Extracted records:
──────

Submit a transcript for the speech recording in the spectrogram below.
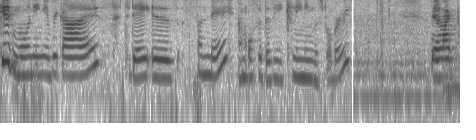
Good morning, every guys. Today is Sunday. I'm also busy cleaning the strawberries. They're like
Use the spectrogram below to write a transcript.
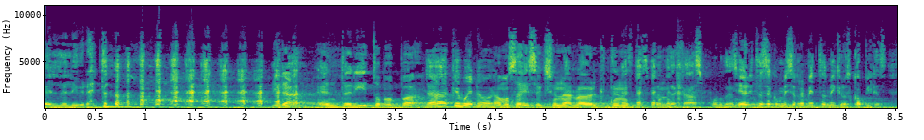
papel de libreta. Mira, enterito, papá. ah, qué bueno. Vamos a diseccionarlo a ver qué tienen estas pendejadas por Sí, dentro. ahorita saco mis herramientas microscópicas.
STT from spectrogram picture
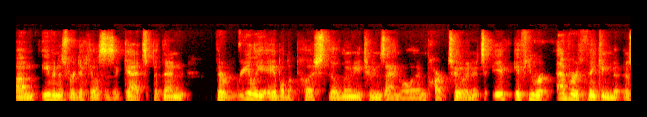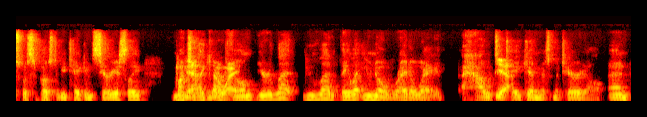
um, even as ridiculous as it gets but then they're really able to push the looney tunes angle in part two and it's if, if you were ever thinking that this was supposed to be taken seriously much yeah, like no your way. film you're let you let they let you know right away how to yeah. take in this material and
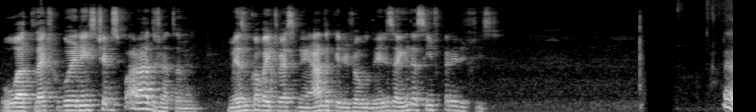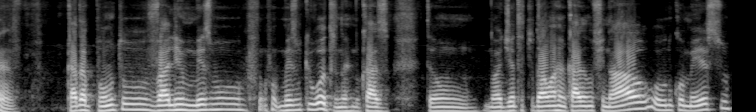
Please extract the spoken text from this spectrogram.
O Atlético Goianiense tinha disparado já também. Mesmo que o Havaí tivesse ganhado aquele jogo deles, ainda assim ficaria difícil. É, cada ponto vale o mesmo, o mesmo que o outro, né? No caso. Então, não adianta tu dar uma arrancada no final ou no começo,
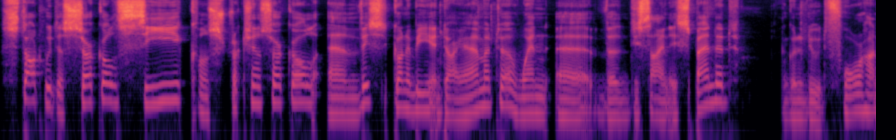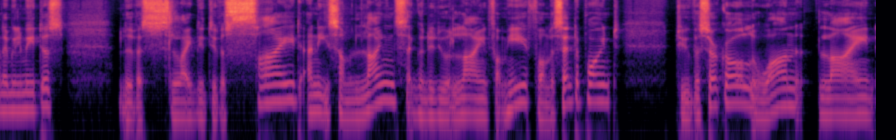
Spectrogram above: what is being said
Start with a circle, C construction circle, and this is going to be a diameter when uh, the design expanded. I'm going to do it 400 millimeters. Move it slightly to the side. I need some lines. I'm going to do a line from here, from the center point to the circle. One line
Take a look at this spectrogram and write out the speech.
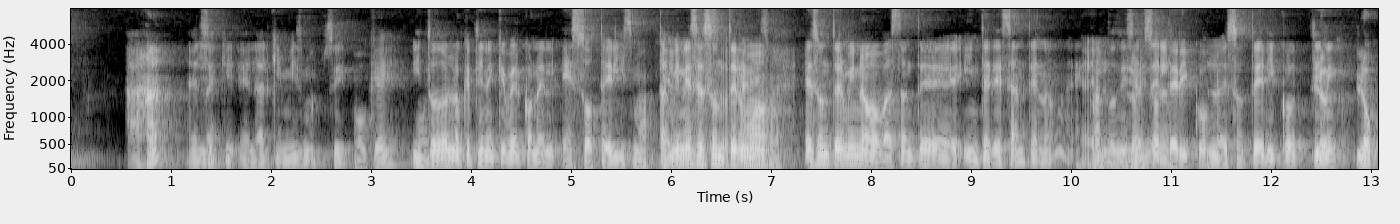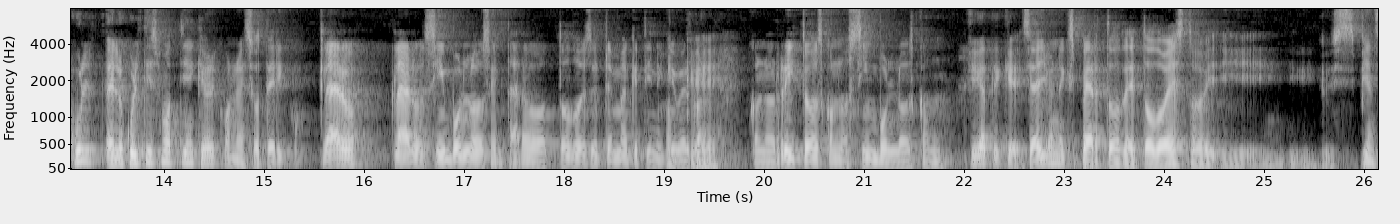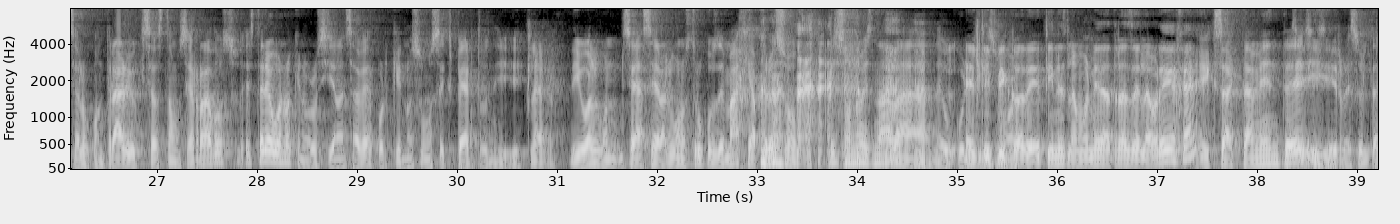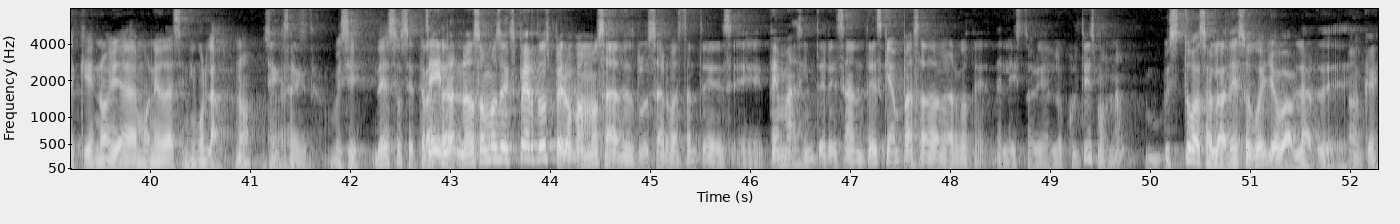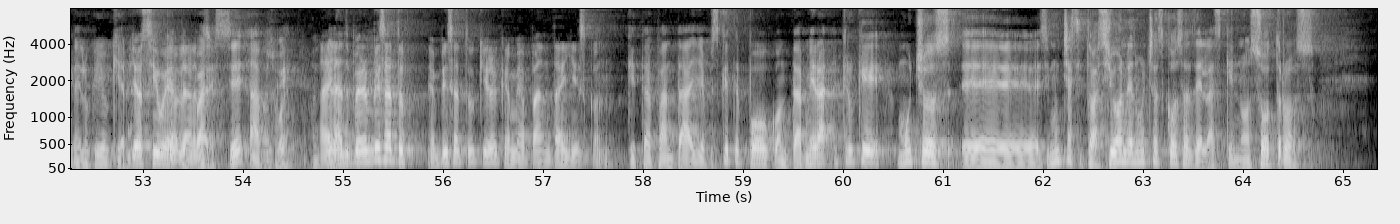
Ajá, el, Sí. alqui- el alquimismo, sí. Ok. Y muy- todo lo que tiene que ver con el esoterismo. También El ese es un termo, es un término bastante interesante, ¿no? El- Cuando lo dicen del- esotérico. lo esotérico tiene, Lo- lo ocul- el ocultismo tiene que ver con lo esotérico. claro, claro, símbolos, el tarot, todo ese tema que tiene que ver con, con los ritos, con los símbolos, con Fíjate que si hay un experto de todo esto y, y- y pues, piensa lo contrario, quizás estamos cerrados, estaría bueno que nos lo hicieran saber porque no somos expertos ni, Claro. digo, algún, sé hacer algunos trucos de magia, pero eso, eso no es nada de ocultismo. El típico de tienes la moneda atrás de la oreja. Exactamente, Sí, sí, y sí. resulta que no había monedas en ningún lado, ¿no? O sea, Exacto. pues sí, de eso se trata. Sí, no, no somos expertos, pero vamos a desglosar bastantes eh, temas interesantes que han pasado a lo largo de, de la historia del ocultismo, ¿no? Pues tú vas a hablar de eso, güey, yo voy a hablar de, De lo que yo quiera. Yo sí voy a ¿Qué te hablar de parece? Ah, pues bueno. Adelante, pero empieza tú. Empieza tú, quiero que me apantalles con... Quita pantalla. Pues, ¿qué te puedo contar? Mira, creo que muchos, eh, muchas situaciones, muchas cosas de las que nosotros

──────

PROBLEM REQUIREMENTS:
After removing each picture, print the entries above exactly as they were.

OUTPUT BELOW:
Submit a transcript for the speech recording in the spectrogram below.
Good morning, every guys. Today is Sunday. I'm also busy cleaning the strawberries. They're like
Use the spectrogram below to write a transcript.
papel de libreta. Mira, enterito, papá. ah, qué bueno. Vamos a diseccionarlo a ver qué tienen estas pendejadas por Sí, dentro. ahorita saco mis herramientas microscópicas.
STT from spectrogram picture
um, even as ridiculous as it gets but then they're really able to push the looney tunes angle in part two and it's if, if you were ever thinking that this was supposed to be taken seriously much yeah, like no your way. film you're let you let they let you know right away how to yeah. take in this material and
Please extract the spoken text from this spectrogram.
O Atlético Goianiense tinha disparado já também. Mesmo que o Havaí tivesse ganhado aquele jogo deles, ainda assim ficaria difícil. É, cada ponto vale o mesmo, o mesmo que o outro, né? No caso. Então, não adianta tu dar uma arrancada no final ou no começo,
Spectrogram above: what is being said
Start with a circle, C construction circle, and this is going to be a diameter when uh, the design expanded. I'm going to do it 400 millimeters. Move it slightly to the side. I need some lines. I'm going to do a line from here, from the center point to the circle. One line
Take a look at this spectrogram and write out the speech.
Ajá, el, Sí. alqui- el alquimismo, sí. Ok. Y muy- todo lo que tiene que ver con el esoterismo. También El ese es un termo, es un término bastante interesante, ¿no? El- Cuando lo dicen del- esotérico. lo esotérico tiene, Lo- lo ocul- el ocultismo tiene que ver con lo esotérico. claro, claro, símbolos, el tarot, todo ese tema que tiene que ver con, con los ritos, con los símbolos, con Fíjate que si hay un experto de todo esto y, y- y pues, piensa lo contrario, quizás estamos cerrados, estaría bueno que nos lo hicieran saber porque no somos expertos ni, Claro. digo, algún, sé hacer algunos trucos de magia, pero eso, eso no es nada de ocultismo. El típico de tienes la moneda atrás de la oreja. Exactamente, Sí, sí, y sí. resulta que no había monedas en ningún lado, ¿no? O sea, Exacto. pues sí, de eso se trata. Sí, no, no somos expertos, pero vamos a desglosar bastantes eh, temas interesantes que han pasado a lo largo de, de la historia del ocultismo, ¿no? Pues tú vas a hablar de eso, güey, yo voy a hablar de, De lo que yo quiera. Yo sí voy a ¿Qué te hablar de parece? Ah, pues bueno. Adelante, pero empieza tú. Empieza tú, quiero que me apantalles con... Quita pantalla. Pues, ¿qué te puedo contar? Mira, creo que muchos, eh, muchas situaciones, muchas cosas de las que nosotros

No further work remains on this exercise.